For this exercise, restate word for word only the lines from the one containing "Transcript for a" through the last line below. Pictures do not get copied.
■ ■ ■ ■ ■ ■ ■
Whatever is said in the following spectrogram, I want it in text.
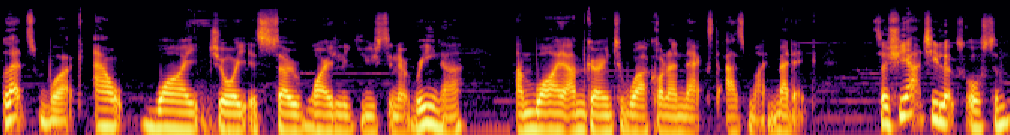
let's work out why Joy is so widely used in Arena and why I'm going to work on her next as my medic. So she actually looks awesome.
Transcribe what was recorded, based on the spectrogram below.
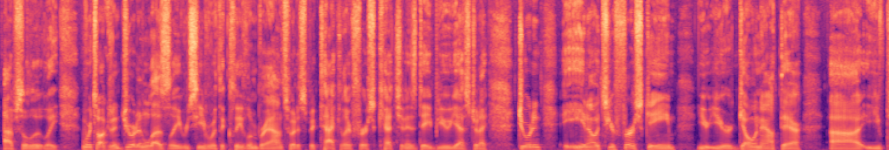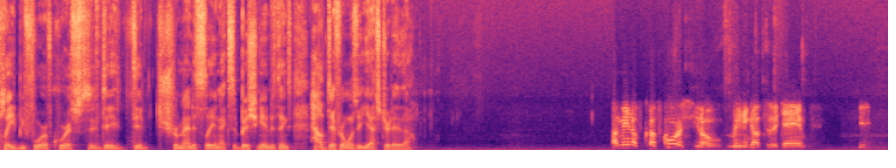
Absolutely. We're talking to Jordan Leslie, receiver with the Cleveland Browns, who had a spectacular first catch in his debut yesterday. Jordan, you know, it's your first game. You're, going out there. Uh, you've played before, of course, did, did tremendously in exhibition games and things. How different was it yesterday, though? I mean, of, of course, you know, leading up to the game,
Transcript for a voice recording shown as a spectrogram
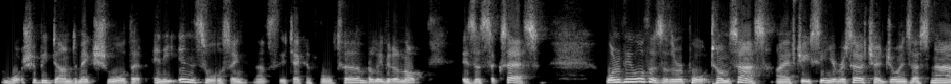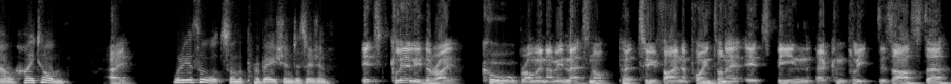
and what should be done to make sure that any insourcing, that's the technical term, believe it or not, is a success. One of the authors of the report, Tom Sasse, IFG senior researcher, joins us now. Hi, Tom. Hi. What are your thoughts on the probation decision? It's clearly the right call, Bronwen. I mean, let's not put too fine a point on it. It's been a complete disaster.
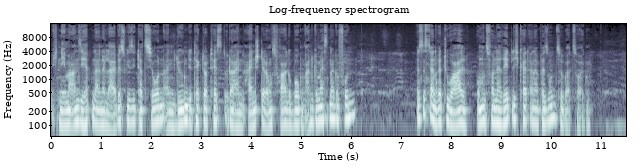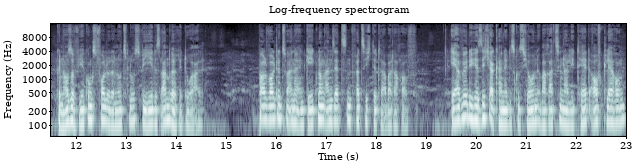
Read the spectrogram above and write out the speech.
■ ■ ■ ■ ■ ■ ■
● Answer box:
Transcript for a voice recording shown as a spectrogram
and what should be done to make sure that any insourcing, that's the technical term, believe it or not, is a success. One of the authors of the report, Tom Sasse, IFG senior researcher, joins us now. Hi, Tom. Hi. What are your thoughts on the probation decision? It's clearly the right call, Bronwen. I mean, let's not put too fine a point on it. It's been a complete disaster.
Read the spectrogram above and write out the speech.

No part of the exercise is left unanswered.